_INSTRUCTIONS TO FOLLOW_:
Beginning at the line that mentions "Given this spectrogram, can", retype the rest of the records below exactly. Pictures are not part of the copy.

** Opening INFORMATION block **

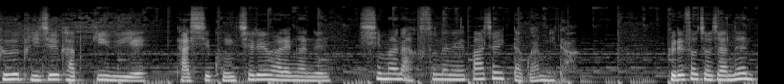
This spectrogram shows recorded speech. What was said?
그 빚을 갚기 위해 다시 공채를 발행하는 심한 악순환에 빠져 있다고 합니다. 그래서 저자는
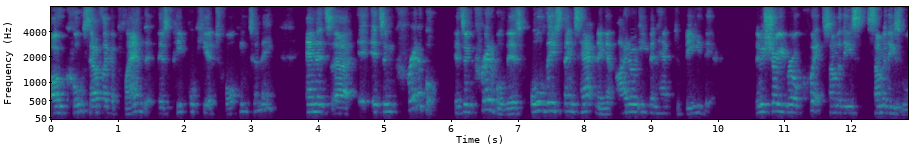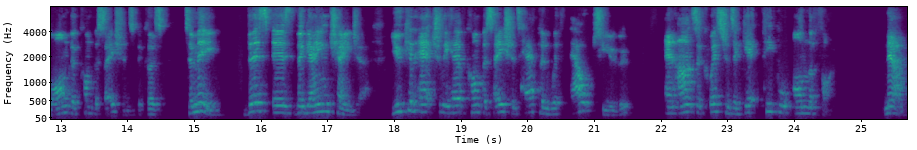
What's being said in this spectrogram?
oh, cool, sounds like a plan. That There's people here talking to me. And it's, uh, it's incredible. It's incredible. There's all these things happening and I don't even have to be there. Let me show you real quick some of these, some of these longer conversations because to me, this is the game changer. You can actually have conversations happen without you and answer questions and get people on the phone. Now,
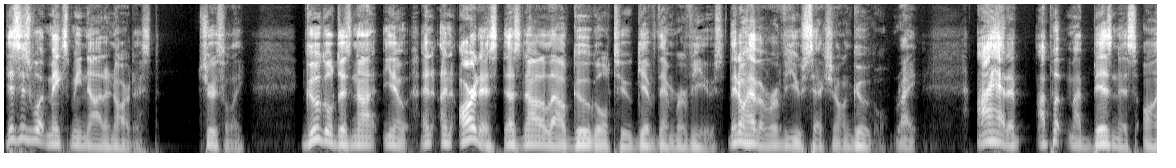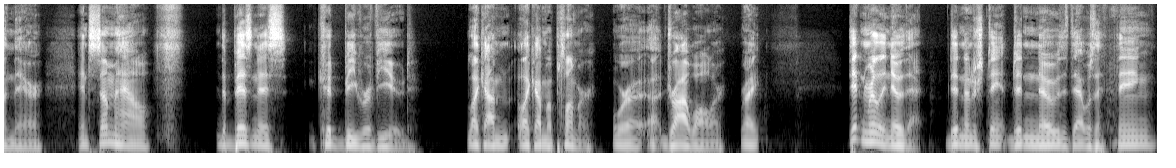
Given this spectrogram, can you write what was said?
This is what makes me not an artist. Truthfully, Google does not. You know, an, an artist does not allow Google to give them reviews. They don't have a review section on Google, right? I had a. I put my business on there, and somehow the business could be reviewed, like I'm like I'm a plumber or a, a drywaller, right? Didn't really know that. Didn't understand. Didn't know that that was a thing.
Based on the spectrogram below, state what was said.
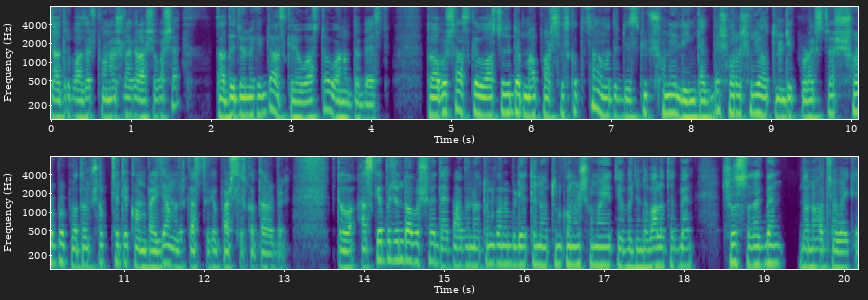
যাদের বাজেট পনেরোশো টাকার আশেপাশে, তাদের জন্য কিন্তু আজকের ওয়াচটা ওয়ান অফ দ্য বেস্ট তো অবশ্যই আজকে ওয়াচটা যদি আপনারা পারচেস করতে চান, আমাদের ডিসক্রিপশনে লিঙ্ক থাকবে। সরাসরি অর্থনৈতিক প্রোডাক্টসটা সর্বপ্রথম সবচেয়ে কম প্রাইসে আমাদের কাছ থেকে পারচেস করতে পারবেন। তো আজকে পর্যন্ত অবশ্যই দেখা হবে নতুন কোনো ভিডিওতে নতুন কোনো সময়ে। তো পর্যন্ত ভালো থাকবেন, সুস্থ থাকবেন। ধন্যবাদ সবাইকে।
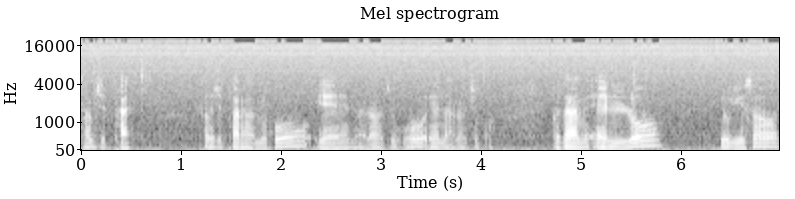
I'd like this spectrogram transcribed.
38 38 하고 얘 나눠주고 얘 나눠주고 그 다음에 L로 여기서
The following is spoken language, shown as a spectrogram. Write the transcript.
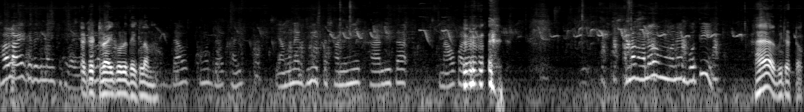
ভালো লাগে খেতে কিন্তু আমি খেতে পারি না। একটা ট্রাই করে দেখলাম। আমার খাই। এমন এক জিনিস তার সামনে নিয়ে খালি তা নাও পারি আমরা ভালো মানে বতি হ্যাঁ বিরাট টক।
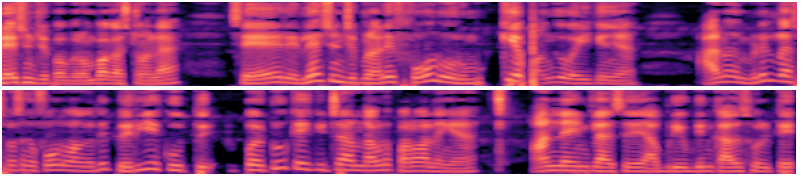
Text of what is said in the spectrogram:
ரிலேஷன்ஷிப் அப்போ ரொம்ப கஷ்டம் இல்லை சரி ரிலேஷன்ஷிப்னாலே ஃபோன் ஒரு முக்கிய பங்கு வகிக்குங்க. அதனால் மிடில் கிளாஸ் பசங்க ஃபோன் வாங்குறது பெரிய கூத்து. இப்போ டூ கே கிட்ஸாக இருந்தால் கூட பரவாயில்லைங்க. ஆன்லைன் கிளாஸு அப்படி இப்படின்னு கதை சொல்லிட்டு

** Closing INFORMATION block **

_TASK RESULT_:
Given this spectrogram, can you write what was said?
This is what makes me not an artist. Truthfully, Google does not. You know, an, an artist does not allow Google to give them reviews. They don't have a review section on Google, right? I had a. I put my business on there, and somehow the business could be reviewed, like I'm like I'm a plumber or a, a drywaller, right? Didn't really know that. Didn't understand. Didn't know that that was a thing.
Based on the spectrogram below, state what was said.
যাদের বাজেট পনেরোশো টাকার আশেপাশে, তাদের জন্য কিন্তু আজকের ওয়াচটা ওয়ান অফ দ্য বেস্ট তো অবশ্যই আজকে ওয়াচটা যদি আপনারা পারচেস করতে চান, আমাদের ডিসক্রিপশনে লিঙ্ক থাকবে। সরাসরি অর্থনৈতিক প্রোডাক্টসটা সর্বপ্রথম সবচেয়ে কম প্রাইসে আমাদের কাছ থেকে পারচেস করতে পারবেন। তো আজকে পর্যন্ত অবশ্যই দেখা হবে নতুন কোনো ভিডিওতে নতুন কোনো সময়ে। তো পর্যন্ত ভালো থাকবেন, সুস্থ থাকবেন। ধন্যবাদ সবাইকে।
I'd like this spectrogram transcribed.
38 38 하고 얘 나눠주고 얘 나눠주고 그 다음에 L로 여기서
The following is spoken language, shown as a spectrogram. Write the transcript.
ভালো লাগে খেতে কিন্তু আমি খেতে পারি না। একটা ট্রাই করে দেখলাম। আমার খাই। এমন এক জিনিস তার সামনে নিয়ে খালি তা নাও পারি আমরা ভালো মানে বতি হ্যাঁ বিরাট টক।
Text of what is said in the spectrogram:
ரிலேஷன்ஷிப் அப்போ ரொம்ப கஷ்டம் இல்லை சரி ரிலேஷன்ஷிப்னாலே ஃபோன் ஒரு முக்கிய பங்கு வகிக்குங்க. அதனால் மிடில் கிளாஸ் பசங்க ஃபோன் வாங்குறது பெரிய கூத்து. இப்போ டூ கே கிட்ஸாக இருந்தால் கூட பரவாயில்லைங்க. ஆன்லைன் கிளாஸு அப்படி இப்படின்னு கதை சொல்லிட்டு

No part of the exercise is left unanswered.